MichaelMcD831993: Unlikely, although Mike Butcher is a candidate if the rotation continues to struggle moving forward.

James Attwood:I doubt this administration fires anyone during the season. I can picture a few scenarios where one or more coaches resign though. Now, once the season is over, unless this team is at least 82-80 to finish the season, I could see most of the staff getting the axe in a hurry.

Makakilo:: Instead of firing, can Diamondbacks add someone with needed knowledge and skill?

Jim:: If the last road-trip had continued to go south after Miami, I think it's very likely some heads would have rolled. Albeit probably not those responsible. I don't see Kendrick having much patience if the team drops back; in particular, if they drop further behind the 2015 team's record, there may come a point at which Something Needs To Be Done.

Xipooo:: Yup. Do it now while there's still time to recover.

What are your hopes going forward?

Piratedan7: That the team executes on their opportunities at a better rate than they have been.

Steven: Youngsters playing a lot of innings and stars actually showing they can play baseball at a high level.

Clefo: More sweet uni combos

MichaelMcD831993: I just want the Dbacks to play more loose, it seems like they're playing with an 800-lb gorilla on their backs.
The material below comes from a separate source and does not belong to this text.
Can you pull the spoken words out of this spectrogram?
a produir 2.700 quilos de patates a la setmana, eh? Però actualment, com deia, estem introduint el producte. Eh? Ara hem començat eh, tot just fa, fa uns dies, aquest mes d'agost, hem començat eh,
James Attwood: I am looking forward to this team getting healthy and playing at least close to their true talent level. If this team puts up a .500 record or worse, but is at least playing to its true talent level, I can take it. It is painful to sit by and watch this team struggle so mightily on so many fronts right now though, and to have injuries compound those issues.

I look forward to more wins at home, Goldy getting off the schnide, and Ahmed hitting well enough to stay on the field so he can win both the GG for NL SS and the Fielding Bible Award.
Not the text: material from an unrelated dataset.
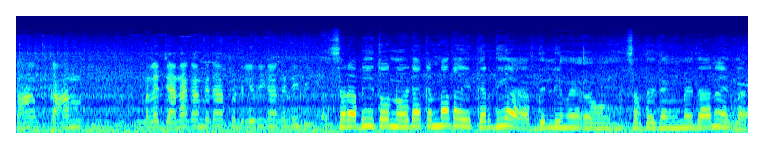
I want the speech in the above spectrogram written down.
काम काम मतलब जाना काम पे था? आपको डिलीवरी कहाँ करनी थी? सर अभी तो नोएडा करना था ये कर दिया। अब दिल्ली में सफदरजंग में जाना एक लाख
Makakilo:: Diamondbacks will play in the post-season.

Jim:: It's certainly not over. Several of last year's playoff teams had records little or no better than the 2016 D-backs after 43 games (Toronto were 19-24 too; Texas and Pittsburgh also below .500). But that means most of them WERE better, and the team have some catching up to do, and their margin for slumpage going forward is correspondingly thinner. For now, they still need to play like it matters. I'm optimistic they will, but getting front of the rotation performances from... well, the front of the rotation is becoming increasingly imperative.

Xipooo:: I hope this team comes together and starts to play like a team. There is a lot of good individual effort, but it seems like they aren't feeding off of each other. This goes again to that chemistry part that I don't think the Coaches are helping with much.

Predict a final win tally for the Diamondbacks now.

Piratedan7: 77

Steven: 75

Clefo: 80

MichaelMcD831993: Still sticking with my 86 win prediction until they lose more than 76 games.

James Attwood: Ugh...uhm...Until I see some signs of life, I am going with 79.

Makakilo:: I'm sticking with my prediction of 89-92 wins, at least until the All-Star break. If Diamondbacks fail to win at least 5 of our 9 games against the Dodgers and Giants, I will relook my prediction.

Jim:: I'm hoping for more, but would set the over-under at 82. They've only been outscored by nine runs so far, and that's with obvious room for a lot of positive regression from Goldy, Greinke and Miller.

Nate:: 84

Xipooo:: Hoping for an 89 and just enough to get in the playoffs, but probably more like a 79.